Presenter: Mike Allison
Sketch comedy aims to squeeze a lot of laughs into a short time. The head writer of This Hour Has 22 Minutes discusses the writing and rewriting that goes into making a great sketch.
"How to be both knife and spoon": Five essential approaches from the (poetry) editor’s editors
Presenter: Clare Goulet
This session distills key editorial approaches, gleaned from work with five leading poet-editors and press founders (now loosely known as the Thinking & Singing group):Don McKay (attention), Jan Zwicky (truth), Dennis Lee (generosity), Tim Lilburn (listening), and Robert Bringhurst (knowledge). Experience collaborating with this group serves in this workshop as a simple bridge between generations of poetry (or any!) editors: passing on 5 core approaches that carry into attitude, ethics, and practical technique.
Navigating techniques and technologies
Antidote 10: What’s new?
Presenter: Louise Saint-André
A new version of Antidote was launched in November 2018. Come discover its exciting new features, including its translation component, readability indices, synonym-sorting capacity, and gender-neutrality filter. It may even help shorten your tweets!
Bad graphs: Editing graphs for readability, fairness, and impact
Presenter: Robin Marwick
A good graph or chart is readable, accurate, and fair—and it tells a compelling story in support of the text around it. Editors who can recognize the elements of a good graph, analyze a bad graph, and propose improvements that turn a bad graph into a good one are in a strong position to provide more value to their clients. This hands-on session will help you learn to tackle graphs with confidence.
Smooth sailing through citations: Tips and techniques for copyeditors
Presenter: Leslie Saffrey
For copyeditors of non-fiction, dealing with source citations can be daunting. In this session, learn how to break the task into manageable chunks and discover ways to make it easier. We’ll look at identifying major citation styles, applying a style, converting from one style to another, styling in-text citations and checking them against a reference list, editing footnotes and endnotes, and editing reference lists and bibliographies.

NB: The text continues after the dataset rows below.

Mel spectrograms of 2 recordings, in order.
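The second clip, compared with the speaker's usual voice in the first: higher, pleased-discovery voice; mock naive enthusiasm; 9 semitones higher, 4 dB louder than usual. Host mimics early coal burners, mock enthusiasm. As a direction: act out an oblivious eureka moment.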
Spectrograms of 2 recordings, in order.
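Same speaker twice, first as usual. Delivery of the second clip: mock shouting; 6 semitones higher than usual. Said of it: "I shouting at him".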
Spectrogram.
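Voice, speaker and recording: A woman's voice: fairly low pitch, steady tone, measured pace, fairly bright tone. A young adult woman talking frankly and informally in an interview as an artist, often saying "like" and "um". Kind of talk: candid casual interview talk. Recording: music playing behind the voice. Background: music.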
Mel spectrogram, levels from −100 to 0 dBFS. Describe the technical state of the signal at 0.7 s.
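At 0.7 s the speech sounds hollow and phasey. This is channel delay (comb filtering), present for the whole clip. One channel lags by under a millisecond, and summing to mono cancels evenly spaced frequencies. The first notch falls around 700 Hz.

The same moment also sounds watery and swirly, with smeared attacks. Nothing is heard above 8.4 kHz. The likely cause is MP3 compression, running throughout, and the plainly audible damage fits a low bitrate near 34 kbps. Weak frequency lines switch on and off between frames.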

Macros 201: The shell game
Presenter: Amy J. Schneider
Editors familiar with macro basics will learn how to “power up” their macros with “shells” that automate processes even more. Attendees will learn to (1) run a macro through an entire document, (2) automate turning off tracking as needed, and (3) set up a dialog box to access and categorize their favorite macros. Attendees should be familiar with creating and editing macros, using the Visual Basic Editor, and creating keyboard shortcuts in Word.
Once upon an editor: Editing children’s picture books

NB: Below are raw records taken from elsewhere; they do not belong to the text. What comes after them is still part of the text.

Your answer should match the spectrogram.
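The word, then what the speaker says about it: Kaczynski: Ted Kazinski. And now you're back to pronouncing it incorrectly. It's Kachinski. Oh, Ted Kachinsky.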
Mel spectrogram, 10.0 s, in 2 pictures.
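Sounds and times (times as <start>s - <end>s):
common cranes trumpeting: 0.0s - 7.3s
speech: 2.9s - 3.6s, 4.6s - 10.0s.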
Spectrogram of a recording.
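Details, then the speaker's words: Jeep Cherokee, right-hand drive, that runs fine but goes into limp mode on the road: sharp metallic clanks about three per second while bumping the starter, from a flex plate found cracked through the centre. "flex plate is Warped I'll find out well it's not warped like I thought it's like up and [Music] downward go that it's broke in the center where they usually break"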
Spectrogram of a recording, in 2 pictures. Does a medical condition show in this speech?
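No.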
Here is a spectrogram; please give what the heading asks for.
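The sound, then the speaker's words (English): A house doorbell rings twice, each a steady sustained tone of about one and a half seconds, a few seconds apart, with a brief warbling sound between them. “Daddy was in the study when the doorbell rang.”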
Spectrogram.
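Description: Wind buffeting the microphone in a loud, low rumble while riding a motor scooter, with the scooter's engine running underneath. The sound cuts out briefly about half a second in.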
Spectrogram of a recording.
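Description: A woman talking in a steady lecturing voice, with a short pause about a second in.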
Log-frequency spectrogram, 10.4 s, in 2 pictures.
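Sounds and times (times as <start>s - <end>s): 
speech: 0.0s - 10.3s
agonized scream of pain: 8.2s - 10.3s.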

Presenter: Whitney Moran
In this session, Nimbus Publishing’s managing editor and in-house children’s book editor, Whitney Moran, draws from experience working with some of Canada’s most celebrated authors to introduce the process behind children’s picture book editing. Through case studies of real projects, attendees will learn the process behind a successful children’s picture book, from acquisition and manuscript development, to art direction and production, to the final product.

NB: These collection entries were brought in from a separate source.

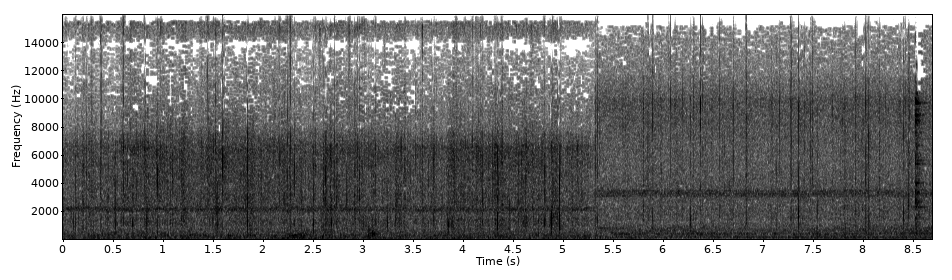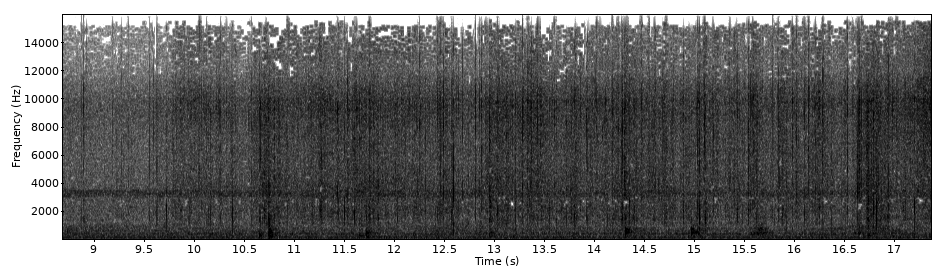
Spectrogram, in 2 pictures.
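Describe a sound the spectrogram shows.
Chopsticks and a spatula scrape and tap against a pan.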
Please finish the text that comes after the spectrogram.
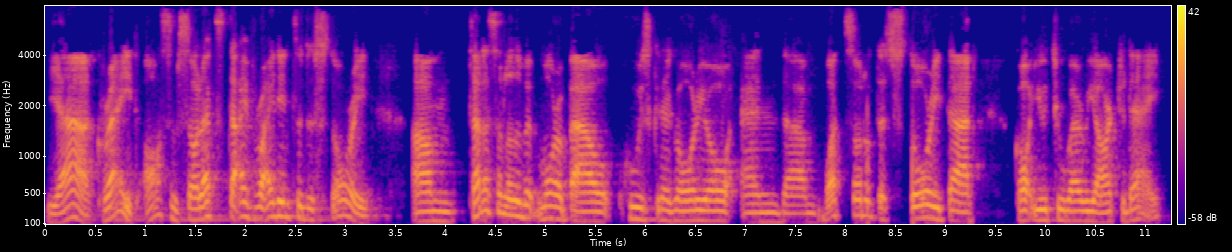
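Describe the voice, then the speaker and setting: Eager male podcast host, husky voice, muffled lo-fi sound. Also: mid-range voice, expressive, normal speed. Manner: enthusiastic, repeats himself. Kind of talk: casual interview hosting. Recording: dull lo-fi audio.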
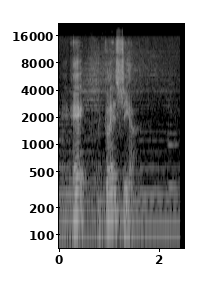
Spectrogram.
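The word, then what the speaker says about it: ekklesia: Como término hebreo, iglesia se pronuncia eclesia. E mayúscula, K mayúscula y la otra K mayúscula, L-E-S-I-A, eclesia.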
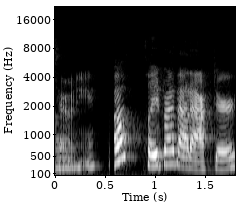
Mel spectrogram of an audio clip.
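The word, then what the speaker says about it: Colantoni: Calatoni? Calatoni. I thought it was Colatoni. Is it Calatoni? The Veronica Mars podcast I've been listening to says Calatoni. So then if they're Enrico wrong... Calatoni.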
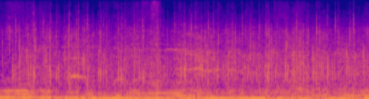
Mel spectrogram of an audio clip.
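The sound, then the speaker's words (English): An audience at a Memorial Day address claps steadily and densely for the whole stretch, applauding two veterans, a sustained wash of applause at an even, loud level over a low, constant hum. “Will you all please join me in applauding these two extraordinary Americans?”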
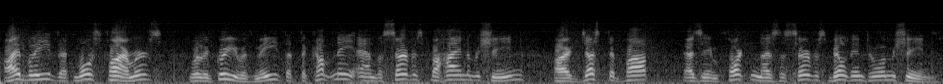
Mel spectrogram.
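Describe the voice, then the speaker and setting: A high-pitched man with an American accent, lively intonation and a moderate pace, over noticeable background noise. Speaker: farmer giving a testimonial. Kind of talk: testimonial speech about farm machinery.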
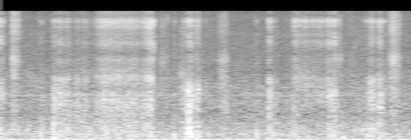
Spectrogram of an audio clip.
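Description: A steel fountain pen nib is drawn across a flat sheet of lined writing paper, writing characters in green ink. Soft, scratchy strokes rise and fade with a bright hiss, over a faint low hum.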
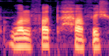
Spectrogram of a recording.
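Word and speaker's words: والفتح: ওয়াও লাম জবর ওয়াল, ফা তা জবর ফাত, ওয়াল ফাত হাফিশ হু, ওয়াকফের কারণে হায়ের ফেশটা সাকিন হয়ে গেছে, ওয়াল ফাতহ এভাবে পড়তে হবে, হাটাও উচ্চারণ করতে হবে, ওয়াল ফাতহ।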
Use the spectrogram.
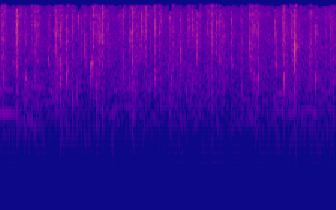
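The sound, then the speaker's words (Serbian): Audience applause for a former primary school director: a dense, steady patter of many hands clapping, fairly faint throughout. “Ajmo jedan aplauz za bivšeg direktora. Jel može?”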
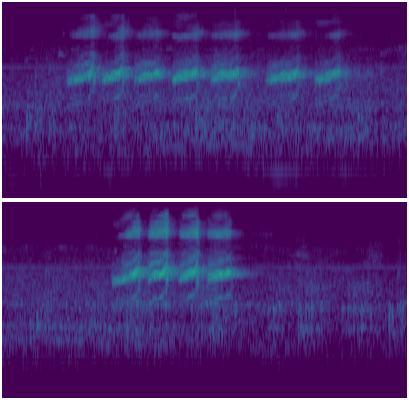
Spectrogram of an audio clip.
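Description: A bird calling in two bouts of quick, repeated short rising notes: about seven notes in the first half, then four or five louder ones a little past the middle.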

Are you certifiable? Preparing for the Editors Canada certification exams
Presenter: Jess Shulman
Learn everything you ever wanted to know about the Editors Canada certification exams from a certified professional editor and co-chair of the Editors Canada Certification Steering Committee, who will provide valuable tips on how to prepare for the exams. You’ll also have the chance to test your mettle with sample questions and discuss your answers with other editors.
Revised Editors Canada guidelines for editing student texts
This session will introduce you to the revised guidelines and permission form for editing graduate and undergraduate student texts. We will tell you why the changes were made, how they were made, how editors can use them, and what Editors Canada did to get the word out about them.